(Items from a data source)
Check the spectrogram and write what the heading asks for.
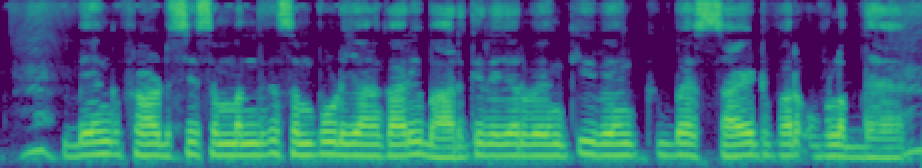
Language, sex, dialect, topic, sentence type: Hindi, male, Kanauji Braj Bhasha, banking, statement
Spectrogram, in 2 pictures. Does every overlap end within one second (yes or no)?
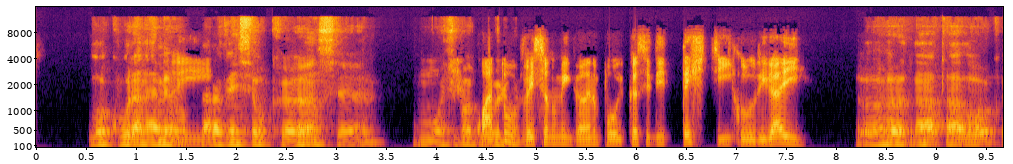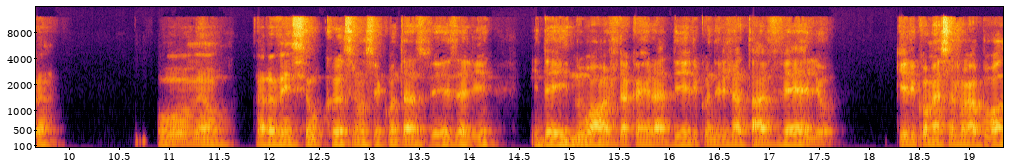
yes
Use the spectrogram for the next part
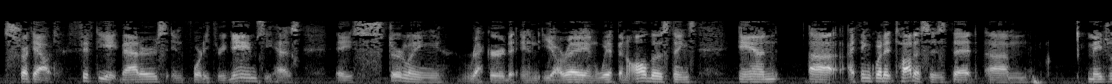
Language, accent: English, American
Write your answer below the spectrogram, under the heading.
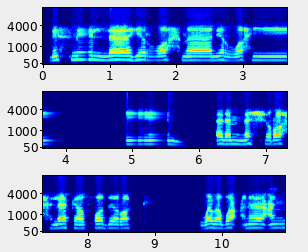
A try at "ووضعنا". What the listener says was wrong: ووضعنا. Give the ain, Habibi. Give the ain more time.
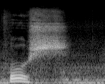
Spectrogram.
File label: banana, Kosraean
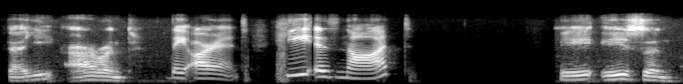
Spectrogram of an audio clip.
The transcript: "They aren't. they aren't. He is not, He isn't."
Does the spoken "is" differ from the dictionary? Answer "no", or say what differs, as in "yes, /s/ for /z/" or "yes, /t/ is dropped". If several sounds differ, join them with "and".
no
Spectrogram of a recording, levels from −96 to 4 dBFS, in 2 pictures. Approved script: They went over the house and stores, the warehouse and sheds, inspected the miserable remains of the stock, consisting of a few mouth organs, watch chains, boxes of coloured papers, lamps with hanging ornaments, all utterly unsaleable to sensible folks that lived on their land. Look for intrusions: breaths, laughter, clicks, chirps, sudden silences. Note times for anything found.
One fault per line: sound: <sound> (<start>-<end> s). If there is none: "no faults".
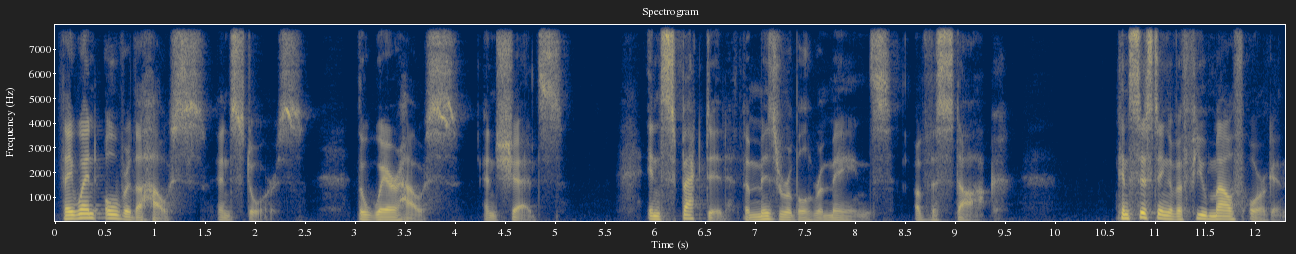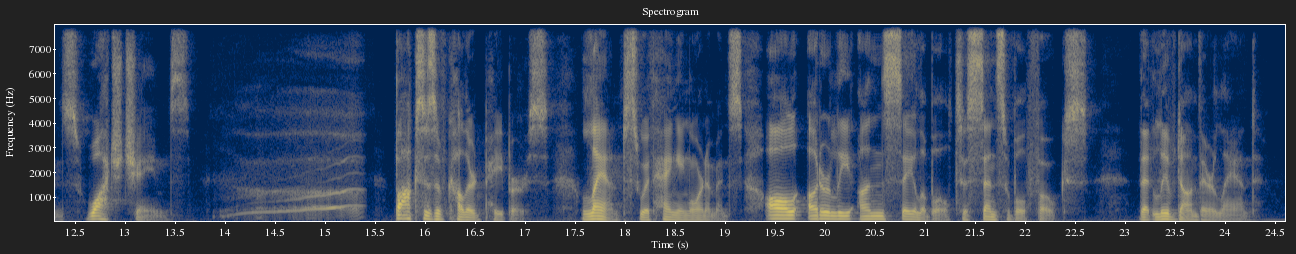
sound: breath (13.9-15.4 s)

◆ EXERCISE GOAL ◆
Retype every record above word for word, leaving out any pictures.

◆ EXPECTED OUTPUT ◆
Check the spectrogram and write what the heading asks for.
Language, sex, dialect, topic, sentence type: Hindi, male, Kanauji Braj Bhasha, banking, statement
Spectrogram, in 2 pictures. Does every overlap end within one second (yes or no)?
yes
Use the spectrogram for the next part
Language, accent: English, American
Write your answer below the spectrogram, under the heading.
A try at "ووضعنا". What the listener says was wrong: ووضعنا. Give the ain, Habibi. Give the ain more time.
Spectrogram.
File label: banana, Kosraean
Spectrogram of an audio clip.
The transcript: "They aren't. they aren't. He is not, He isn't."
Does the spoken "is" differ from the dictionary? Answer "no", or say what differs, as in "yes, /s/ for /z/" or "yes, /t/ is dropped". If several sounds differ, join them with "and".
no
Spectrogram of a recording, levels from −96 to 4 dBFS, in 2 pictures. Approved script: They went over the house and stores, the warehouse and sheds, inspected the miserable remains of the stock, consisting of a few mouth organs, watch chains, boxes of coloured papers, lamps with hanging ornaments, all utterly unsaleable to sensible folks that lived on their land. Look for intrusions: breaths, laughter, clicks, chirps, sudden silences. Note times for anything found.
One fault per line: sound: <sound> (<start>-<end> s). If there is none: "no faults".
sound: breath (13.9-15.4 s)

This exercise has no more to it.